The White House on Wednesday defended the invitation sent by first lady Michelle Obama to rapper and actor Common to attend a poetry event amid backlash over some of his lyrics that critics say promote violence.
Common, whose real name is Lonnie Rashid Lynn, Jr., is not considered a gangsta rapper, but some of his songs and poems feature violent imagery.
In one poem, he called for the metaphorical burning of President George W. Bush -- a "burning Bush." And in a song, he praised convicted cop-killer and former Black Panther Assata Shakur.
"While the president doesn't support the kind of lyrics that have been raised here, we do think some of the reports distort what Mr. Lynn stands for more broadly in order to stoke controversy," White House spokesman Jay Carney said Wednesday.
"He is within the genre of hip hop and rap in what's known as a conscious rapper," he said, adding that President Obama appreciates the way Common tries to get children to focus on poetry, "as opposed to some of the negative influences of life on the street."
Carney cited a Fox News report from last October that described Common as a "rap legend" whose "music is very positive."
Carney added that he did not know whether the White House vetted the poetry to be recited at the reading Wednesday night.
"The fact is, Mr. Lynn has participated in other events in the past, including lighting the Christmas tree. I believe he's a multi-Grammy award-winning artist and he's been invited to this event about poetry," Carney said.
Some conservatives have howled in protest over Common's invite.
"Oh lovely, White House," Sarah Palin said sarcastically in a tweet.
Karl Rove, a former Bush senior adviser, called Common a "thug."
"President Obama last week said he wanted to recapture that special moment we had after 9/11 and here a week later we have an example of how the White House thinks it can recapture that moment by inviting a thug to the White House -- a man who called for the death of President Obama's predecessor," Rove told Fox News.
Common shrugged off the criticism.
"Politics is politics and everyone is entitled to their own opinion, I respect that," he said in a tweet. "The one thing that shouldn't be questioned is my support for the police officers and troops that protect us every day."
In a 2007 poem entitled "A Letter to the Law," Common railed against the U.S. invasion of Iraq invasion while urban areas were being neglected.
"Seeing a fiend being hung/With that happening, why they messing with Saddam?
"Burn a Bush cos' for peace he no push no button/Killing over oil and grease/no weapons of destruction."
In 2000, Common released an album that included the song, "A Song for Assata," in which he portrayed Shakur, formerly known as Joanne Chesimard, as standing up to an abusive and lawless police force.
"Your power and pride is beautiful," he raps. "May God bless your soul."
Shakur was convicted in the 1973 murder of New Jersey state trooper Werner Foerster.
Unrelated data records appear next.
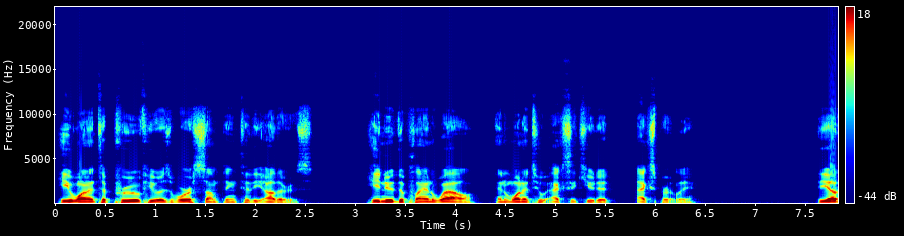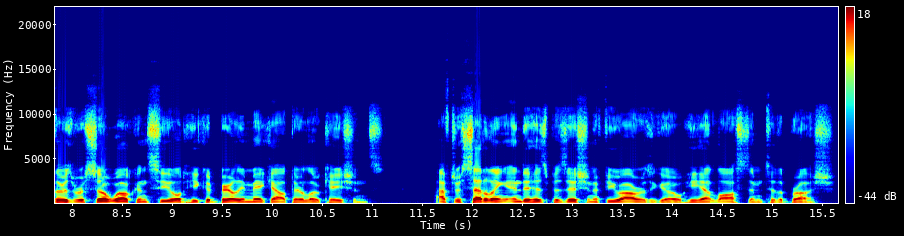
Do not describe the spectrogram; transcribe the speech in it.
He wanted to prove he was worth something to the others. He knew the plan well and wanted to execute it expertly. The others were so well concealed he could barely make out their locations. After settling into his position a few hours ago, he had lost them to the brush.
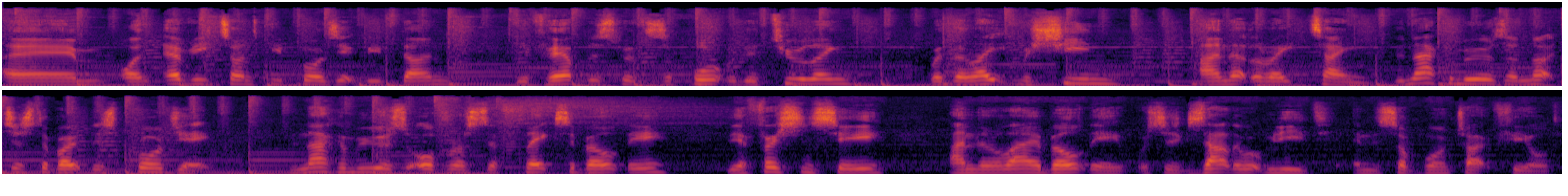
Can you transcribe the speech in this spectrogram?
um, on every turnkey project we've done. They've helped us with support with the tooling, with the right machine, and at the right time. The Nakamuras are not just about this project. The Nakamuras offer us the flexibility, the efficiency and the reliability, which is exactly what we need in the subcontract field.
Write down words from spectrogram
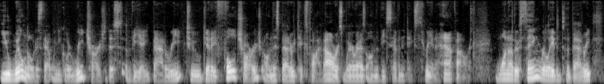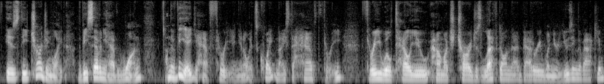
you will notice that when you go to recharge this V8 battery, to get a full charge on this battery takes five hours, whereas on the V7 it takes three and a half hours. One other thing related to the battery is the charging light. The V7 you have one, on the V8 you have three, and you know it's quite nice to have three. Three will tell you how much charge is left on that battery when you're using the vacuum.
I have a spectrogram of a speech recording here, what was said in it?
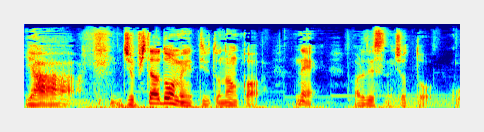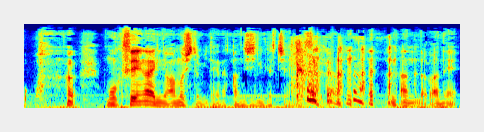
いやー、ジュピター同盟って言うとなんか、ね、あれですね、ちょっと、こう、木星帰りのあの人みたいな感じになっちゃいますけど。なんだかね。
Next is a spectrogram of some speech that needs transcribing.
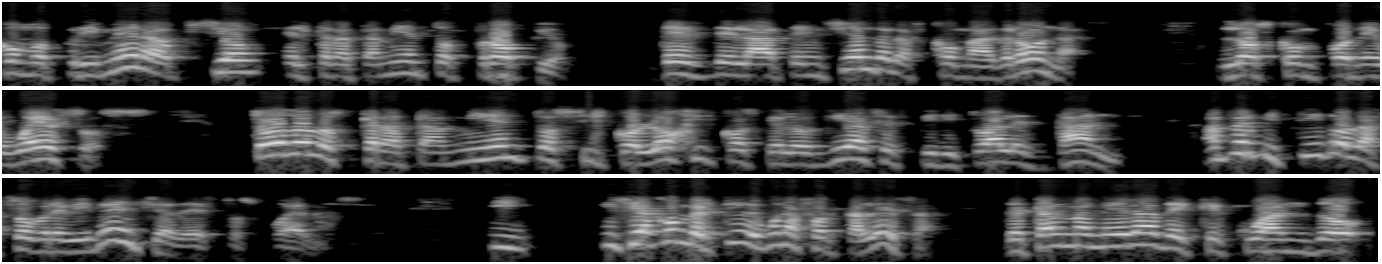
como primera opción el tratamiento propio, desde la atención de las comadronas, los componehuesos, todos los tratamientos psicológicos que los guías espirituales dan, han permitido la sobrevivencia de estos pueblos. Y, se ha convertido en una fortaleza, de tal manera de que cuando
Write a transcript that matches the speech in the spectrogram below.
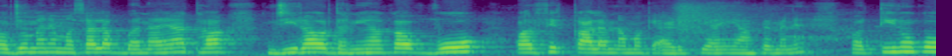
और जो मैंने मसाला बनाया था, जीरा और धनिया का, वो और फिर काला नमक ऐड किया है यहाँ पे मैंने। और तीनों को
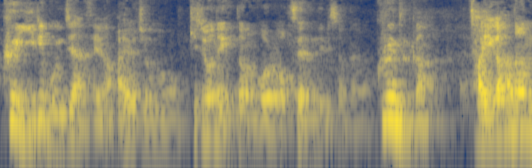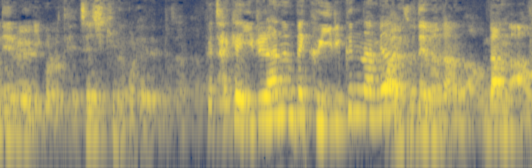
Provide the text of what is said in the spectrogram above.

She escaped prison six years later and is now living under political asylum in Cuba.
Former New Jersey state trooper Sal Maggio, who is the vice president of the Former Troopers Association, told Fox News that he opposes the White House invite to Common on the same week that law enforcement officers are honoring their fallen comrades.
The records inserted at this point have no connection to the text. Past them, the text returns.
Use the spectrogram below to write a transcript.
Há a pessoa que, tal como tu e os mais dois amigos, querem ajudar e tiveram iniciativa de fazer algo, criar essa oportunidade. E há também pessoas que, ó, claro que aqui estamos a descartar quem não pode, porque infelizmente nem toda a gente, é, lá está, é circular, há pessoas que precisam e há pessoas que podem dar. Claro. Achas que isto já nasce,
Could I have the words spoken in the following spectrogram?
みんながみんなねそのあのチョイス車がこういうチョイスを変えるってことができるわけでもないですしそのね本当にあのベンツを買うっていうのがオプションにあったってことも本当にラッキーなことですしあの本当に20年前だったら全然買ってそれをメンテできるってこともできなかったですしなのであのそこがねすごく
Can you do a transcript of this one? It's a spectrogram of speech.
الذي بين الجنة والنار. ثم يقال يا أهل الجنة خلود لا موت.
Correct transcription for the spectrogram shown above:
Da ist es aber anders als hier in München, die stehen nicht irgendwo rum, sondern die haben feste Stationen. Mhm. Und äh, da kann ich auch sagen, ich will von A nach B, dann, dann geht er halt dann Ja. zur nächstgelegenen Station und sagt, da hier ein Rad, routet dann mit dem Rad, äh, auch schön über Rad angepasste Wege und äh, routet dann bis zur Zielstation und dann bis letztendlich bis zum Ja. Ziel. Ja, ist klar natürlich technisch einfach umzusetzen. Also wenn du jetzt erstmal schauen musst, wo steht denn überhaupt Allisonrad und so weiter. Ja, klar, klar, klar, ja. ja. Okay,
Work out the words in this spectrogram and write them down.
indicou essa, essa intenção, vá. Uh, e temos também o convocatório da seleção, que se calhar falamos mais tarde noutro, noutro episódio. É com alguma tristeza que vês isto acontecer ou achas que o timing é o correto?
"He shouldn't be let into the White House," he said. "I don't think any time is right for a man like this who proposes violence toward police."
But Maggio said he thinks that the president and the first lady didn't know about the lyrics to this song.
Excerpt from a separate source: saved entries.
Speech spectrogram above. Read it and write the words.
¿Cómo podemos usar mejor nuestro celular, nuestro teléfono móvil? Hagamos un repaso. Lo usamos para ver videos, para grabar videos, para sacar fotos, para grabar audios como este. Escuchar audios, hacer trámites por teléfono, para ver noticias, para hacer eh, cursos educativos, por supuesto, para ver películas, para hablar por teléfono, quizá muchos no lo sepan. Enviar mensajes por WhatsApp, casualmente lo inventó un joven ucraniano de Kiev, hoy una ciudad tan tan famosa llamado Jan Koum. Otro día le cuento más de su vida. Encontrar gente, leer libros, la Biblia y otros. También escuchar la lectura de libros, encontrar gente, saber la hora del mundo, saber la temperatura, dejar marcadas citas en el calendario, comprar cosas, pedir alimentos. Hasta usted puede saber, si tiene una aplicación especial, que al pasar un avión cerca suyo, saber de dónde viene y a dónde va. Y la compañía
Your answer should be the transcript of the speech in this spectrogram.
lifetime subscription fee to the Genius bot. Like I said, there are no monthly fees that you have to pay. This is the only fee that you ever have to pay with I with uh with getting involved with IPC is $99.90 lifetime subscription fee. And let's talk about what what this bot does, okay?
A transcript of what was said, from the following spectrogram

Common has also defended the Rev. Jeremiah Wright, the pastor at the Obamas' church in Chicago who then-candidate Obama cut ties with after videos of his explosive sermons surfaced during the 2008 presidential campaign.
In the sermons, Wright accused the U.S. government of racism and in the days after the Sept. 11 terrorist attacks. "America's chickens are coming home to roost" after it dropped atomic bombs on Japan and "supported state terrorism against Palestinians and black South Africans," Wright said at the time.
"He never really was against white people or another race," Common told Electronic Urban Report in 2008. "It was more against an establishment that was oppressing people. I think we all can see that this country has problems and a lot of it starts in the political system."
Common said during the 2008 presidential race that Wright's sermons were filled with love, not hate.
"What I picked up from the pews…was messages of love," he said. "Anything that was going on against that love he would acknowledge and expose. He's been a preacher that's helped raise one of the greatest political figures in the world, and hopefully, the next president. He's also raised one of the greatest rappers in the world."